Creating a will is hard. It requires us to look at our own mortality, and forces us to address a big question: what is our legacy after we’re gone? 

This requires some tough thinking. Difficult or not, it’s essential to make a will, especially if you are a parent, or have people who depend on you. Even if you don’t have direct dependents, but have close family (parents, siblings, or a partner), it’s important to think through the will creation process, and ensure you and others are protected. For instance if you pass on, and do not have a partner or identifiable beneficiaries, the government determines how best to deal with your assets. With this path there is often a great deal of uncertainty, and legal costs can spiral ; particularly if there are disputes and the courts need to get involved.

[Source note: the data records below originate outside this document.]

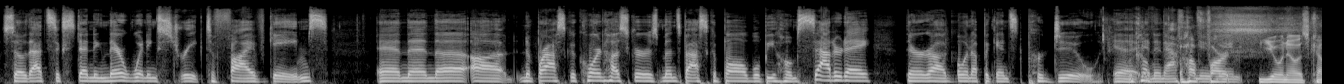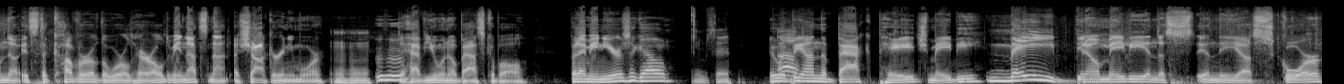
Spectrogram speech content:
So that's extending their winning streak to five games. And then the uh, Nebraska Cornhuskers men's basketball will be home Saturday. They're uh, going up against Purdue in, Look how, in an how far game. UNO has come, though. It's the cover of the World Herald. I mean, that's not a shocker anymore Mm-hmm. to have UNO basketball. But I mean, years ago, I'm saying it would be Oh. on the back page, maybe. maybe. You know, maybe in the in the uh, score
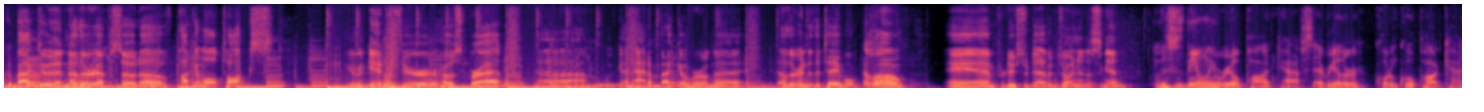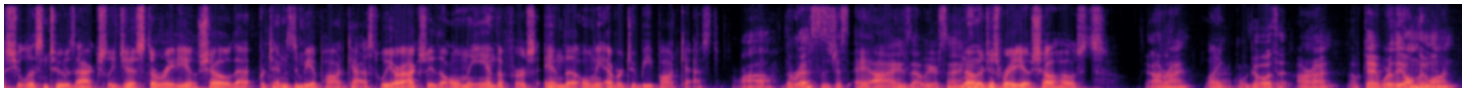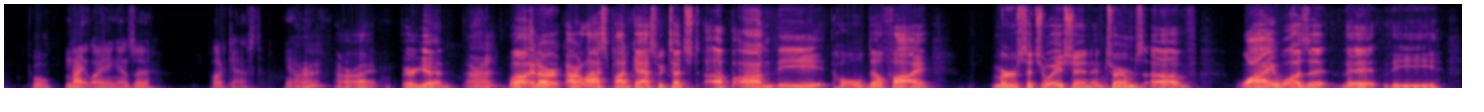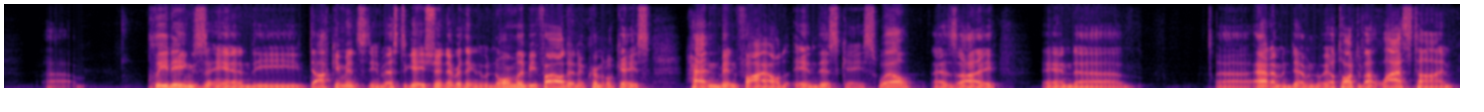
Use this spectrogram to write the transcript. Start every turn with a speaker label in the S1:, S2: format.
S1: welcome back to another episode of Pocket Law Talks. Here again with your host Brad. Um, we've got Adam back over on the other end of the table,
S2: Hello.
S1: and producer Devin joining us again.
S3: This is the only real podcast. Every other quote unquote podcast you listen to is actually just a radio show that pretends to be a podcast. We are actually the only and the first and the only ever to be podcast.
S1: Wow.
S2: The rest is just AI. Is that what you're saying?
S3: No, they're just radio show hosts.
S1: All right.
S2: All
S1: it.
S2: right.
S3: Like
S1: We'll go with it.
S2: All right. Okay. We're the only one. Cool.
S3: night lighting as a podcast. Yeah.
S2: All right.
S1: All right. Very good.
S2: All right.
S1: Well, in our, our last podcast, we touched up on the whole Delphi murder situation in terms of why was it that the um, pleadings and the documents, the investigation, everything that would normally be filed in a criminal case hadn't been filed in this case. Well, as I and uh, uh, Adam and Devin we all talked about last time,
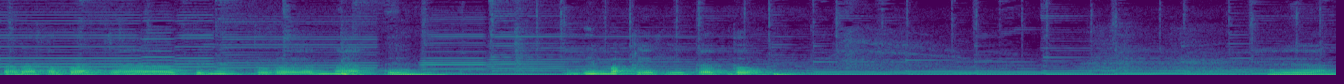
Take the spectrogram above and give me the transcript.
Para kapag uh, pininturahan natin, hindi makikita to. Ayan.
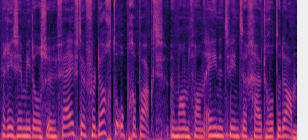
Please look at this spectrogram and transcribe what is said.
Er is inmiddels een vijfde verdachte opgepakt. Een man van 21 uit Rotterdam.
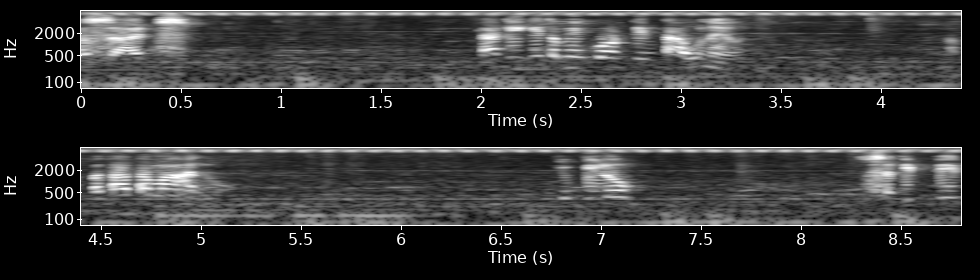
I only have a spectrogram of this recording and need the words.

We have explained why you need a will, but the next step is to actually create one. So let’s get started!


  • Commit to getting it done and get started – this is the simplest but hardest step!
  • Decide how you want to produce your will. You can use a legal professional (e.g., a lawyer; or in BC – a notary public) or use online solutions

Note: We do suggest that you work with a legal professional. It may cost more than the online solutions, but you will have peace of mind in knowing you have worked with a professional in creating this important document.

  • One of the most critical things you can do is name an executor and an alternate executor for your estate. This individual will carry out your instructions and wishes regarding your estate, as indicated in your will. This is a very serious role, and for more information on the importance of selecting the best individual, please read this article
  • Identify your beneficiary(ies) – these are the people who will inherit your estate, as Indicated within your will

Note: It is important that you indicate precisely what the beneficiaries are to inherit. If there is more than one beneficiary on a specific item of inheritance, clearly indicate the percentage split between each beneficiary.

  • If you have young children or minors within your care, name a legal guardian and alternate guardian, in your will, before they become adults. This will ensure they are taken care of, should the inevitable happen, until they reach the age of majority
  • Think about other wishes you may have, such as who should take care of your pets that survive you, or any particular instructions you may have about your funeral ceremonies. State these clearly in your will, so there is no ambiguity in the minds of your loved ones
  • Sign your last will and testament
  • A will must be executed correctly with the right execution clauses and witnessed by eligible witnesses. Working with a legal professional will ensure these steps are followed precisely
  • Store the physical document in a secure location and save a digital version of the will as well. This is where ReadyWhen can play a helpful role in both storage and accessibility


You can make a change to your will at any time, and as your wishes dictate. We strongly recommend making a point of updating it whenever you go through a major life change, such as: 

  • The birth or adoption of a child
  • Marriage or a divorce
  • Buying or selling a home
  • The death of one of your beneficiaries or executors
  • Major changes in your financial situation


The ReadyWhen platform will digitally store and securely protect such critical information (i.e. wills, power of attorney documents, asset titles, etc.) once you have these prepared; as well as with quite a few other important things: 

  • Secure storage for life: You can save your Will in your ReadyWhen account free for life. If you have Will’s in multiple Canadian provinces, or even in different countries, ReadyWhen has the ability to store all of them
  • Accessibility: Using our Teams functionality, you can name your beneficiaries and the executor of your Will within the ReadyWhen platform. By adding people to your Team, they will have access to the various pieces of information in your account; always based on the permissions you set. This way they are made aware of, and can easily access, critical information when the time comes. You can also easily add your (legal and financial) professional team members to your account, so they have access and can upload any documents securely on your behalf, as required
  • Legal changes: Over the last few years, advancements in internet technologies have driven many industries to evolve and digitally transform their paper based, manual operations. This certainly holds true for the Estate planning industry. Recent societal changes at a global scale, fueled by the spread of the COVID-19 pandemic, are driving the laws to change, in order to meet this new reality. As the laws change across Canada, ReadyWhen not only provides the latest updates to you, but also ensures the ReadyWhen Platform is evolving to meet the new reality of what these changes represent. With ReadyWhen, you and your Team will always always be prepared

The content on the ReadyWhen Platform is provided for general information purposes only and does not constitute legal or other professional advice or an opinion of any kind.